Ein Stern, which is only as big as Frankfurt – and yet as heavy as the sun. Just imagining this takes the layman to the limits of his imagination. Luciano Rezzolla and his colleagues do not limit themselves to mental games: they try to describe such a celestial body as precisely as possible mathematically. The team led by Rezzolla, Professor of Theoretical Astrophysics at Goethe University, has now apparently taken a significant step forward.
It has been known for over 60 years that neutron stars exist. They are formed when large stars burn out and collapse at the end of their lives. Their mass is extremely densely packed in an astronomically tiny space. A cubic centimeter of their matter can weigh up to a quadrillion grams and contains as many atoms as the entire Alps.
More than a million equations of state
Since no laboratory in the world can simulate such a condition, Rezzolla’s working group tried to record the structure of a neutron star with the computer. To do this, the physicists drew up more than a million equations of state, which describe the structure of such a structure from its surface to its core. Each of the equations agrees with all astrophysical measurements of neutron stars and known results from nuclear physics, as the researchers write.
The result of the calculations inspired Rezzolla – a friend of graphic comparisons – to take a metaphorical visit to the candy store: According to his words, two types of neutron stars can be distinguished, the structure of which is reminiscent of different types of sweets. “Light” stars, less than 1.7 times the mass of the Sun, have a soft outer shell and a firm core, much like a nut candy.

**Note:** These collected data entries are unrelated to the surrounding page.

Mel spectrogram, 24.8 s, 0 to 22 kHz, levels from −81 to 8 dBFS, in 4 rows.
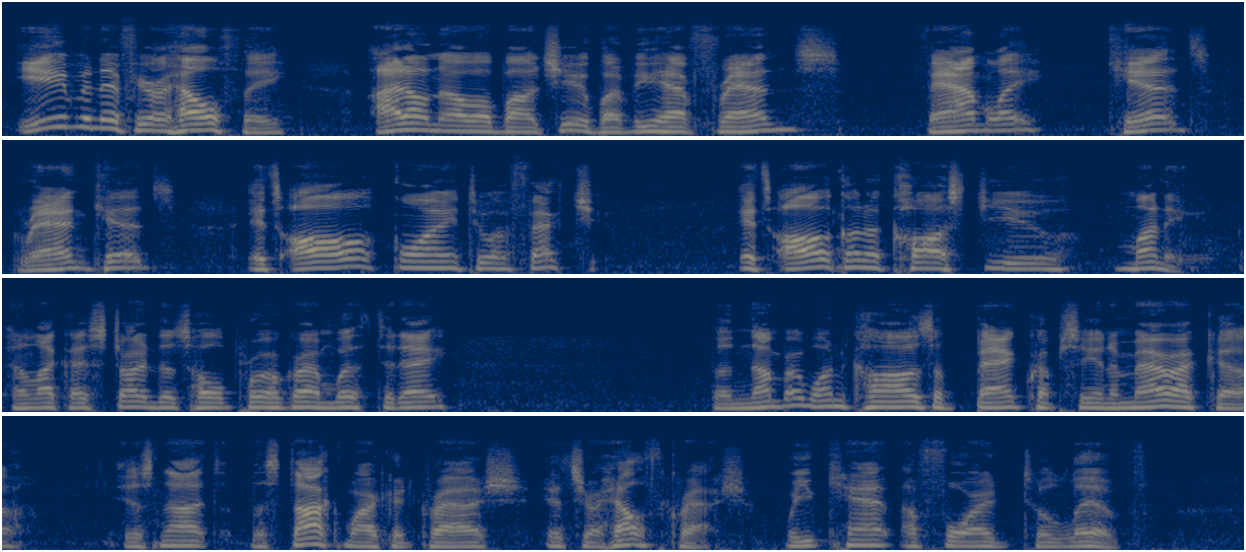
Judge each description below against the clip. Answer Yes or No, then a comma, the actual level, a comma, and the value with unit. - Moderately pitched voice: Yes, medium, 155 Hz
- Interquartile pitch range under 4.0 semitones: No, average, 4.8 semitones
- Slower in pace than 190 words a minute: Yes, average, 150 wpm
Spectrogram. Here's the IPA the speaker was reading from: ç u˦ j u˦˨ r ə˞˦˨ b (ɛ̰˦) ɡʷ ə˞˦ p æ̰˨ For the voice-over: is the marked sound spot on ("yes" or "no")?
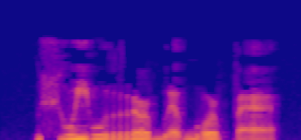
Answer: yes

If, on the other hand, the mass of the star is above the specified value, it resembles more of a cream-filled chocolate ball – hard on the outside, soft on the inside.
Star with a radius of only twelve kilometers
The formulas also showed that the radius of a neutron star is very likely to be independent of its mass and is only around twelve kilometers. In addition, limit values for the deformability of such an object due to tidal forces can be derived from the calculations in a binary system, i.e. a constellation in which two stars orbit each other.
If two neutron stars crash into each other, the violent shock leads to deformations of space-time, so-called gravitational waves. These can now also be detected on Earth. As Rezzolla’s colleague Christian Ecker explains, the limit values determined, together with future wave measurements, will help to better understand what happens in neutron star collisions.
Incidentally, other physicists in Rezzolla’s neighborhood have also taken a liking to the cosmic “chocolates”. At the Frankfurt Institute for Advanced Studies, attempts are being made to understand the structure of neutron stars using machine learning. And the Darmstadt GSI Helmholtz Center for Heavy Ion Research is involved in an EU project that aims to shed light on the role of stellar collisions in the formation of elements such as silver, gold and platinum. This means that the competence in neutron star research is distributed within a radius in the Rhine-Main area alone, which is larger than that of the research object itself.
You can find the publications here and here